International Lessons

Work Package 11 - INTERNATIONAL CHECK

International Lessons

  • In the specialized literature, managers and policy-makers can find, on the one hand, several frameworks/models (Chronic Care Model, Rainbow Model, Bellagio Model, etc.) identifying the main critical factors of care integration and, on the other hand, several in depth case studies analyzing experiences of care integration. This is an important, valuable source of information for current and future experiences. However, several authors emphasize the context-dependent nature of integrated care initiatives and the lessons from experience highlight significant difficulties across Europe in moving from the pilot phases of integrated care projects that are often limited to specific geographical localities or which fail to progress effectively as the key components in building integrated care systems are overlooked.


    An important aspiration of the research consist of explaining the main causes of the observed variation in the international experiences. It is a complex task that requires building on existing knowledge and looking for pragmatic, evidence-based approaches. The work package on International Check builds on the results of the previous two phases of Project Integrate and the extant literature: (a) to develop and validate synthetic framework enabling standardized descriptions of care integration initiatives conducted in different contexts/settings; (b) to identify contextual variables, network/organizational level factors, and eventual complementarities/discrepancies between them that influence the progress of integrate care initiatives.

  • The study consist of four phases:
    1. Comprehensive literature review;
    2. Development and validation of a data collection tool;
    3. Data collection, based on the validated framework and a purposive sample of cases;
    4. Organizational raids on the case sites of Project Integrate’s first phase.

    First, the literature review aims to identify the main factors – at the macro, mess and micro level – influencing care integration development and success. This step is intended to capitalize on the current assets available in the extant literature.


    Second, the identified factors will be classified, selected and validated (with authoritative, external experts) in order to define a synthetic framework. This will take the form of a data collection tool enabling standardized, evidence-based, relevant descriptions of cases/initiatives, suitable for insightful comparisons.

    Third, based on the evidence from earlier phases in Project Integrate, 16 cases will be purposively sampled to allow controlled comparisons of experiences implemented in different contexts and settings across Europe. This will allow to test predefined hypotheses and refine/improve the data collection tool as a pragmatic, evidence-based diagnostic tool.
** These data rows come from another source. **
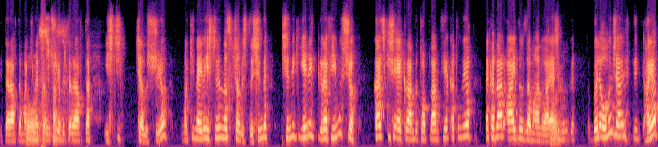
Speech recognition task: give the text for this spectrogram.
bir tarafta makine oh, çalışıyor, bir tarafta işçi çalışıyor. Makineyle işçinin nasıl çalıştığı. Şimdi Şimdiki yeni grafiğimiz şu. Kaç kişi ekranda toplantıya katılıyor? Ne kadar idle zamanı var? Yani şimdi böyle olunca hayat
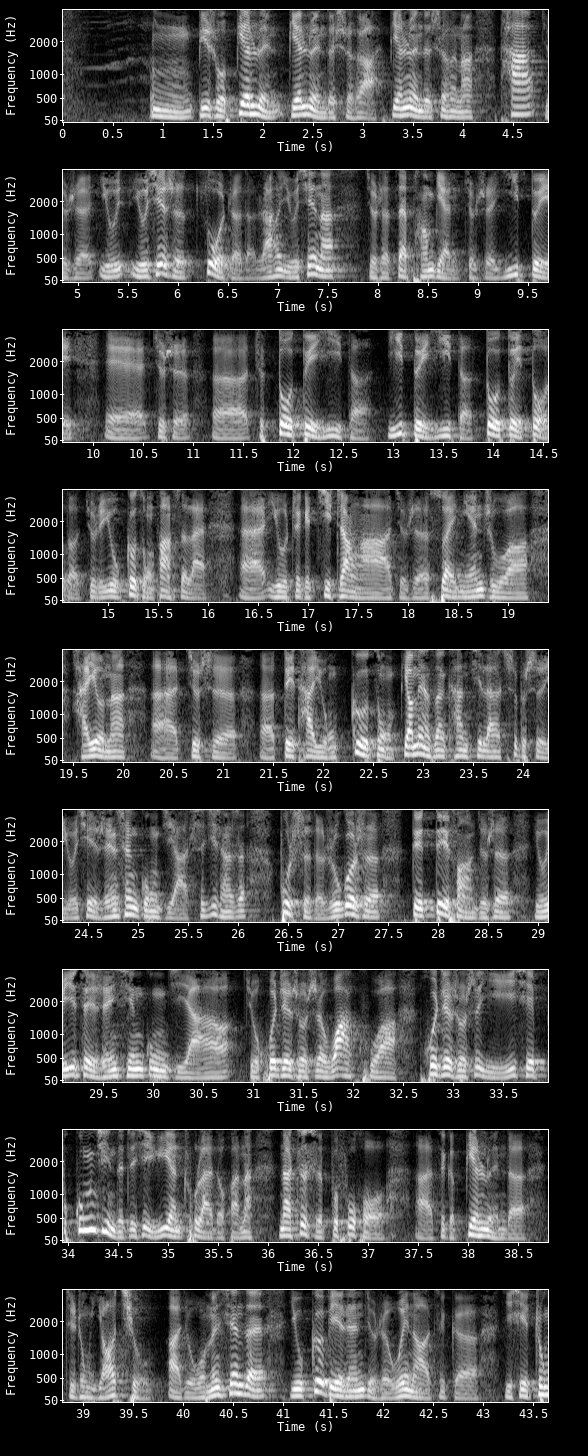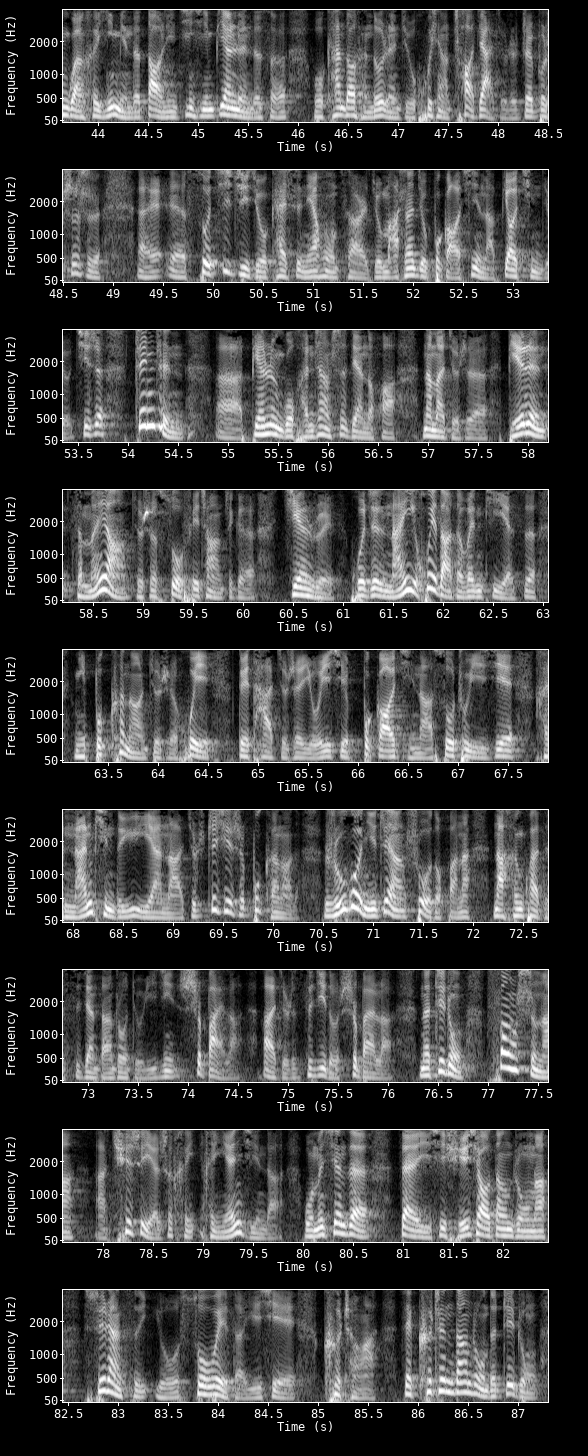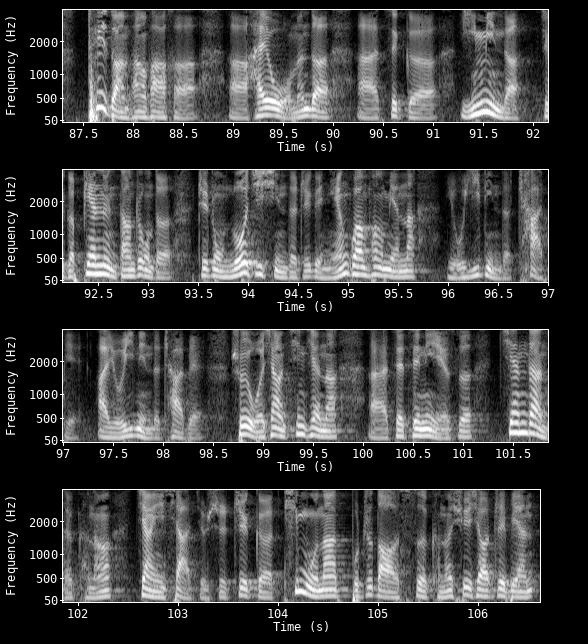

    Finally, the case sites involved in the first phase of the project will play a major role in “road-testing” the results based on the experience and in-depth knowledge of professionals involved in important, well-known care integration initiatives.

  • We expect to identify few, relevant aspects that might help policy-makers to either develop environments promoting/facilitating care integration or directly support care integration. In addition we hope to enable managers to identify and operationalize the aspects more relevant for conducting self-assessmen

  • The framework and the associated tool is expected to become a standard for international, cross-comparative analyses, thus fostering evidence-based accumulation of knowledge in this policy relevant field. Of key added value through our work will be the potential to determine the impact of key contextual differences (for example, related to the way care is financed or organized, or to the nature of the user-groups in receipt of integrated services). This is potentially important since we know that ‘no one size fits all’ in integrated care and that the characteristics of local contexts play a hugely significant part in its development. Any corroborated hypothesis might help decision-makers to focus on those aspects that require more emphasis rather than others. In addition, the tool itself might support, in a user-friendly way, managers tasked with leading and implementing change.

Contact Details

For more information on this work please contact:

Stefano Calciolari
Assistant Professor,
Healthcare Management,
USI
stefano.calciolari@usi.ch